[Stored data entries]
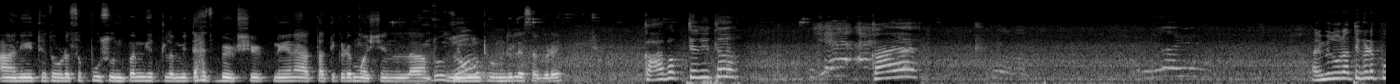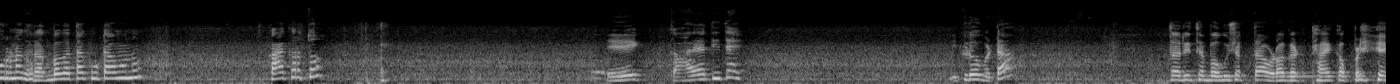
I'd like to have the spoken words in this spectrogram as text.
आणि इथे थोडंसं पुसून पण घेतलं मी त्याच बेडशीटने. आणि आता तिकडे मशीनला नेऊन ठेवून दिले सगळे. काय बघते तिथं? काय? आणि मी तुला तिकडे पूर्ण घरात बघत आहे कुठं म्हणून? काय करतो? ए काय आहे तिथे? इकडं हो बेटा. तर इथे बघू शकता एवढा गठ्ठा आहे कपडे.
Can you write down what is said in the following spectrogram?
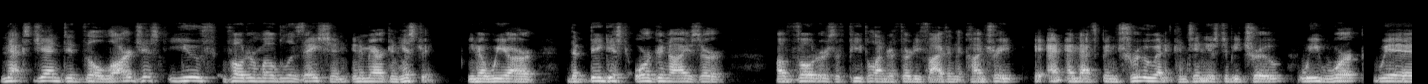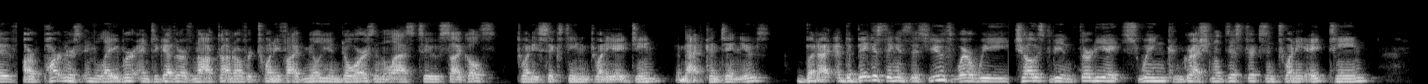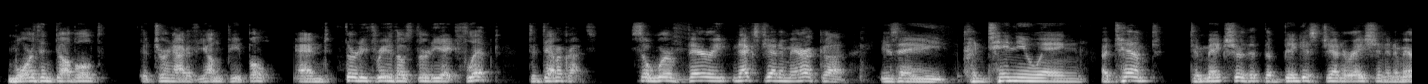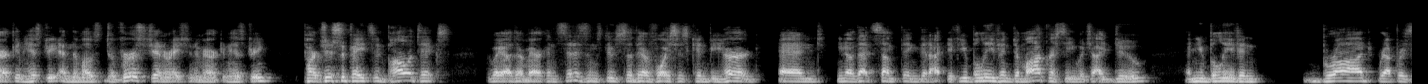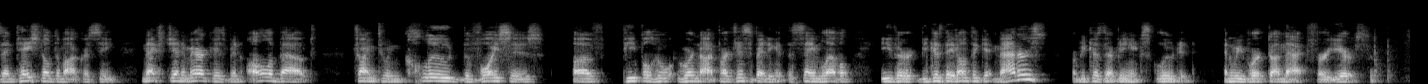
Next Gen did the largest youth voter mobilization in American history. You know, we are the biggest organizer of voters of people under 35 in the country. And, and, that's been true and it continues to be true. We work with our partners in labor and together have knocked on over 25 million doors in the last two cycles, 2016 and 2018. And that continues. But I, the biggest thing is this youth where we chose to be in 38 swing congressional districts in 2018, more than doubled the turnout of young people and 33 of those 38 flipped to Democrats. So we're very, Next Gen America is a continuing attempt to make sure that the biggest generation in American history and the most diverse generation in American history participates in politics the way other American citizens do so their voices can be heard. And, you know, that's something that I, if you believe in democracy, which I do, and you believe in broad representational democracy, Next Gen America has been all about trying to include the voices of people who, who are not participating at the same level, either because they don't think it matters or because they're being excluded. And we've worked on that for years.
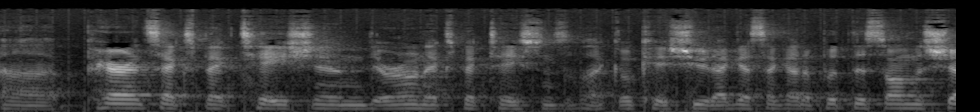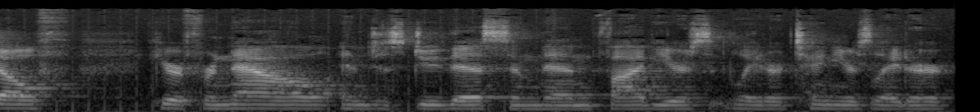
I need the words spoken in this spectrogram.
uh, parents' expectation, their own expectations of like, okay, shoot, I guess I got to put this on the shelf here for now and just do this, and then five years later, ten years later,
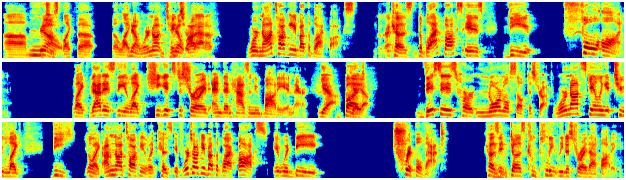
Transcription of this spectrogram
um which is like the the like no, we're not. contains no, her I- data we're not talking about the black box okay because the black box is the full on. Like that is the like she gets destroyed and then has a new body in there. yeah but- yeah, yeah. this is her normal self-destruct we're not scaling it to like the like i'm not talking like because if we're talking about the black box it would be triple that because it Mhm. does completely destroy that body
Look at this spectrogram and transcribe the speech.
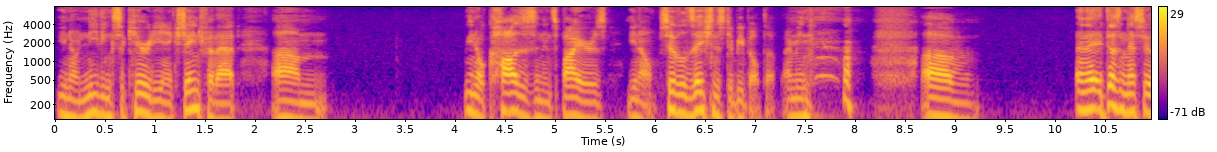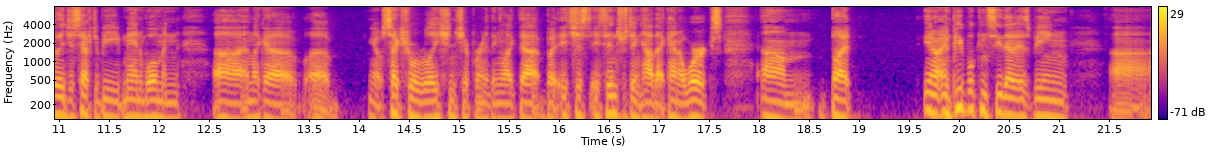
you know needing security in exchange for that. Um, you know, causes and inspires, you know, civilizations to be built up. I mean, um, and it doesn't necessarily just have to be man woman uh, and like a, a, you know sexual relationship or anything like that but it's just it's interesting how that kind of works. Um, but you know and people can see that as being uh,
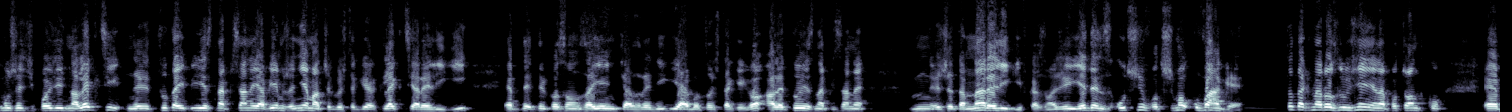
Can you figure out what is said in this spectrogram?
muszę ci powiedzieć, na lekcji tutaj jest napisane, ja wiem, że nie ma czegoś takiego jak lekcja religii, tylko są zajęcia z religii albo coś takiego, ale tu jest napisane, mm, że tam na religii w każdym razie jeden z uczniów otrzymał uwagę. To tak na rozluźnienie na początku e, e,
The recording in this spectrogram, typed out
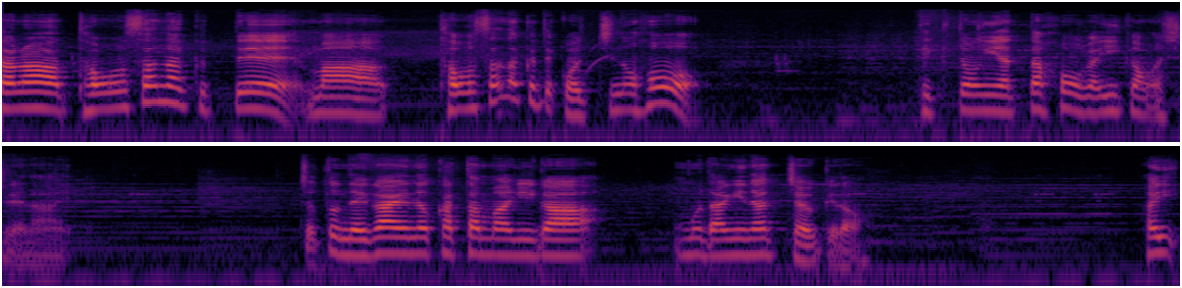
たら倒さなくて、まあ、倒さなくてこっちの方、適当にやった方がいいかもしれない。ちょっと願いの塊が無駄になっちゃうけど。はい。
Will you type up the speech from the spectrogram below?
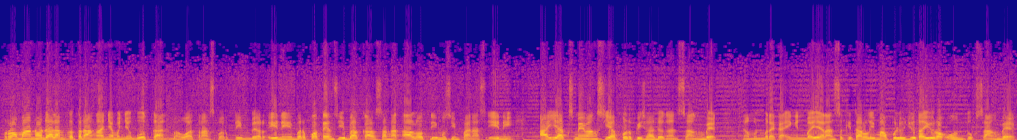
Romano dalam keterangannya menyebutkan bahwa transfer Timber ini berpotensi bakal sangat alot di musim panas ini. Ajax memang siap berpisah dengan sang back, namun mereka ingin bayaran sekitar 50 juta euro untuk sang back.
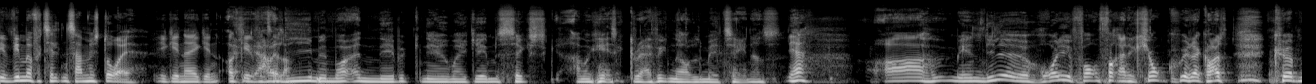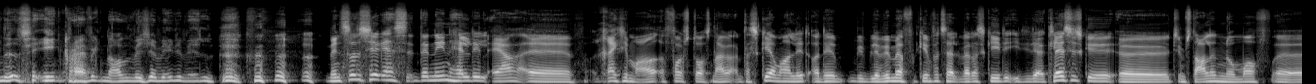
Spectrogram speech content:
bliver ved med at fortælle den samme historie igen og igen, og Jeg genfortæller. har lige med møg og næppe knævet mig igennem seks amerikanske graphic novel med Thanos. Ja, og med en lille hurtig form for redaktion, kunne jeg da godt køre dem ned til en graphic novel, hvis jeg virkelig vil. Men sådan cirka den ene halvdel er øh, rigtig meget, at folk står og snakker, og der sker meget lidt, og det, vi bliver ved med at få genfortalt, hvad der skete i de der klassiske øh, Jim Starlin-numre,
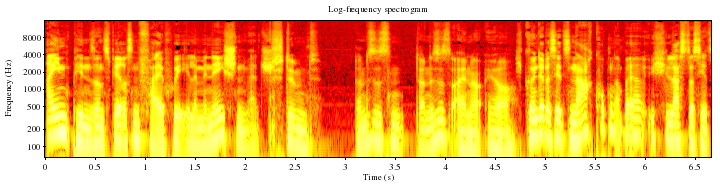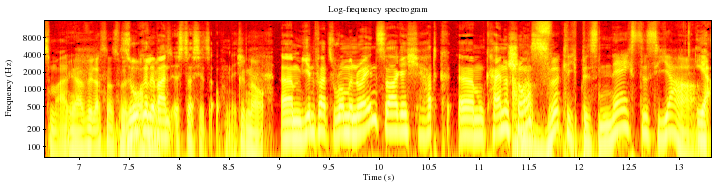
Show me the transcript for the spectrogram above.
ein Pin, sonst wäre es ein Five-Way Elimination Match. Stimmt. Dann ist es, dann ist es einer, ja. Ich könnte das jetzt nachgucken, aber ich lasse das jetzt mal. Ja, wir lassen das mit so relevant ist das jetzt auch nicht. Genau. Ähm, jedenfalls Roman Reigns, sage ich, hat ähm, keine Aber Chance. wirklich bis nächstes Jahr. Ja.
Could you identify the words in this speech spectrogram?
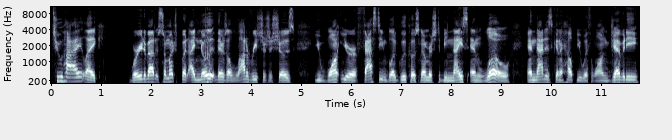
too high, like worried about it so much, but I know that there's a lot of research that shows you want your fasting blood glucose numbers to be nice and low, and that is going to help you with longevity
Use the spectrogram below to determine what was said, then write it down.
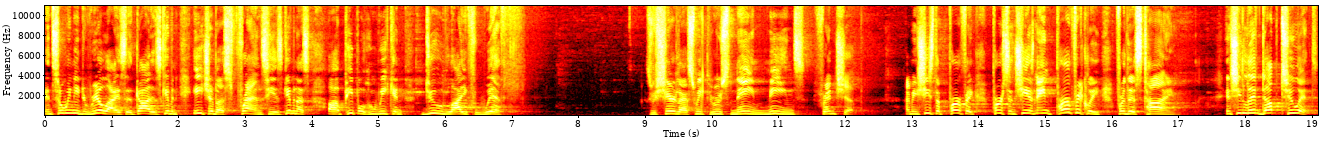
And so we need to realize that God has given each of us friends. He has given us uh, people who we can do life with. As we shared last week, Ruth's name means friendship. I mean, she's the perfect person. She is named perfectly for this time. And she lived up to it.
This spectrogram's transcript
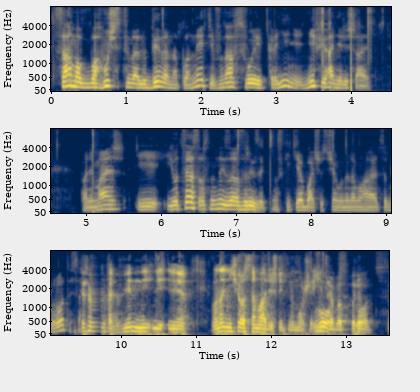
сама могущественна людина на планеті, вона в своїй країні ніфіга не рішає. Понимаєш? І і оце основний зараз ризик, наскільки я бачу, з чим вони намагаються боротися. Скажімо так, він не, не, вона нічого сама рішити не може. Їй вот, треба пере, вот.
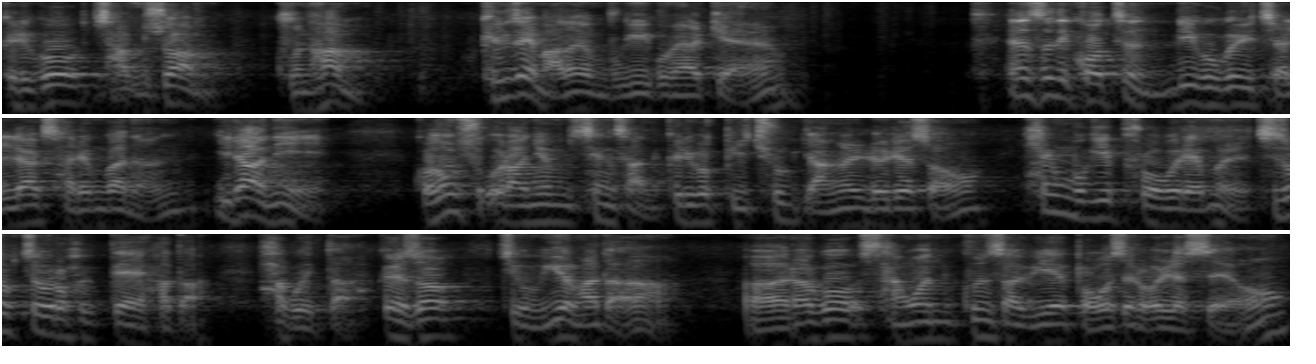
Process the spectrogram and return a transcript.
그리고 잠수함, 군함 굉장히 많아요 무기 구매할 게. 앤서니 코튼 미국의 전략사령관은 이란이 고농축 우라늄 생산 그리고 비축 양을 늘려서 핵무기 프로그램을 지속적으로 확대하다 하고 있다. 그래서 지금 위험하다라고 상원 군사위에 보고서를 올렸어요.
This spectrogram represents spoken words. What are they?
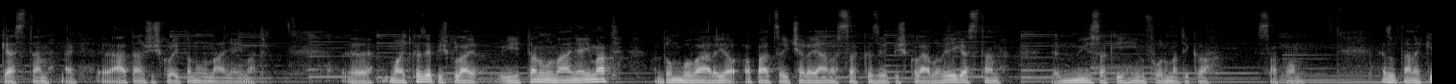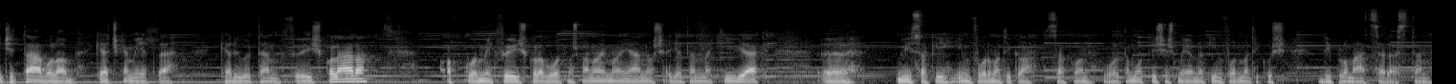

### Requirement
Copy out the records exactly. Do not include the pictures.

### Solution
I'd like to have the spoken words in this spectrogram as text.
आणि इथे थोडंसं पुसून पण घेतलं मी त्याच बेडशीटने. आणि आता तिकडे मशीनला नेऊन ठेवून दिले सगळे. काय बघते तिथं? काय? आणि मी तुला तिकडे पूर्ण घरात बघत आहे कुठं म्हणून? काय करतो? ए काय आहे तिथे? इकडं हो बेटा. तर इथे बघू शकता एवढा गठ्ठा आहे कपडे.
Can you write down what is said in the following spectrogram?
Next Gen did the largest youth voter mobilization in American history. You know, we are the biggest organizer of voters of people under 35 in the country. And, and, that's been true and it continues to be true. We work with our partners in labor and together have knocked on over 25 million doors in the last two cycles, 2016 and 2018. And that continues. But I, the biggest thing is this youth where we chose to be in 38 swing congressional districts in 2018, more than doubled the turnout of young people and 33 of those 38 flipped to Democrats. So we're very, Next Gen America is a continuing attempt to make sure that the biggest generation in American history and the most diverse generation in American history participates in politics the way other American citizens do so their voices can be heard. And, you know, that's something that I, if you believe in democracy, which I do, and you believe in broad representational democracy, Next Gen America has been all about trying to include the voices of people who, who are not participating at the same level, either because they don't think it matters or because they're being excluded. And we've worked on that for years.
I need the words spoken in this spectrogram.
uh, parents' expectation, their own expectations of like, okay, shoot, I guess I got to put this on the shelf here for now and just do this, and then five years later, ten years later,
Transcription of this spectrogram
um which is like the the like no, we're not. contains no, her I- data we're not talking about the black box okay because the black box is the full on. Like that is the like she gets destroyed and then has a new body in there. yeah but- yeah, yeah. this is her normal self-destruct we're not scaling it to like the like i'm not talking like because if we're talking about the black box it would be triple that because it Mhm. does completely destroy that body
Look at this spectrogram and transcribe the speech.
you know needing security in exchange for that. Um, you know, causes and inspires, you know, civilizations to be built up. I mean, um, and it doesn't necessarily just have to be man woman uh, and like a, a, you know sexual relationship or anything like that but it's just it's interesting how that kind of works. Um, but you know and people can see that as being uh,
Can you figure out what is said in this spectrogram?
muszę ci powiedzieć, na lekcji tutaj jest napisane, ja wiem, że nie ma czegoś takiego jak lekcja religii, tylko są zajęcia z religii albo coś takiego, ale tu jest napisane, mm, że tam na religii w każdym razie jeden z uczniów otrzymał uwagę. To tak na rozluźnienie na początku e, e,
The recording in this spectrogram, typed out
たら倒さなくて、まあ、倒さなくてこっちの方、適当にやった方がいいかもしれない。ちょっと願いの塊が無駄になっちゃうけど。はい。
Will you type up the speech from the spectrogram below?
Romano dalam keterangannya menyebutkan bahwa transfer Timber ini berpotensi bakal sangat alot di musim panas ini. Ajax memang siap berpisah dengan sang back, namun mereka ingin bayaran sekitar 50 juta euro untuk sang back.
Spectrogram speech content:
bliver ved med at fortælle den samme historie igen og igen, og Jeg genfortæller. har lige med møg og næppe knævet mig igennem seks amerikanske graphic novel med Thanos. Ja, og med en lille hurtig form for redaktion, kunne jeg da godt køre dem ned til en graphic novel, hvis jeg virkelig vil. Men sådan cirka den ene halvdel er øh, rigtig meget, at folk står og snakker, og der sker meget lidt, og det, vi bliver ved med at få genfortalt, hvad der skete i de der klassiske øh, Jim Starlin-numre,
Show me the transcript for the spectrogram above.
ein Pin, sonst wäre es ein Five-Way Elimination Match. Stimmt. Dann ist es, dann ist es einer, ja. Ich könnte das jetzt nachgucken, aber ich lasse das jetzt mal. Ja, wir lassen das mit so relevant ist das jetzt auch nicht. Genau. Ähm, jedenfalls Roman Reigns, sage ich, hat ähm, keine Aber Chance. wirklich bis nächstes Jahr. Ja.
Could you identify the words in this speech spectrogram?
too high, like worried about it so much, but I know that there's a lot of research that shows you want your fasting blood glucose numbers to be nice and low, and that is going to help you with longevity
Use the spectrogram below to determine what was said, then write it down.
And so we need to realize that God has given each of us friends. He has given us uh, people who we can do life with. As we shared last week, Ruth's name means friendship. I mean, she's the perfect person. She is named perfectly for this time. And she lived up to it.
This spectrogram's transcript
сама могущественна людина на планеті, вона в своїй країні ніфіга не рішає. Понимаєш? І і оце основний зараз ризик, наскільки я бачу, з чим вони намагаються боротися. Скажімо так, він не, не, вона нічого сама рішити не може. Їй вот, треба пере, вот.
Process the spectrogram and return a transcript.
그리고 잠수함, 군함 굉장히 많아요 무기 구매할 게. 앤서니 코튼 미국의 전략사령관은 이란이 고농축 우라늄 생산 그리고 비축 양을 늘려서 핵무기 프로그램을 지속적으로 확대하다 하고 있다. 그래서 지금 위험하다라고 상원 군사위에 보고서를 올렸어요.
This spectrogram represents spoken words. What are they?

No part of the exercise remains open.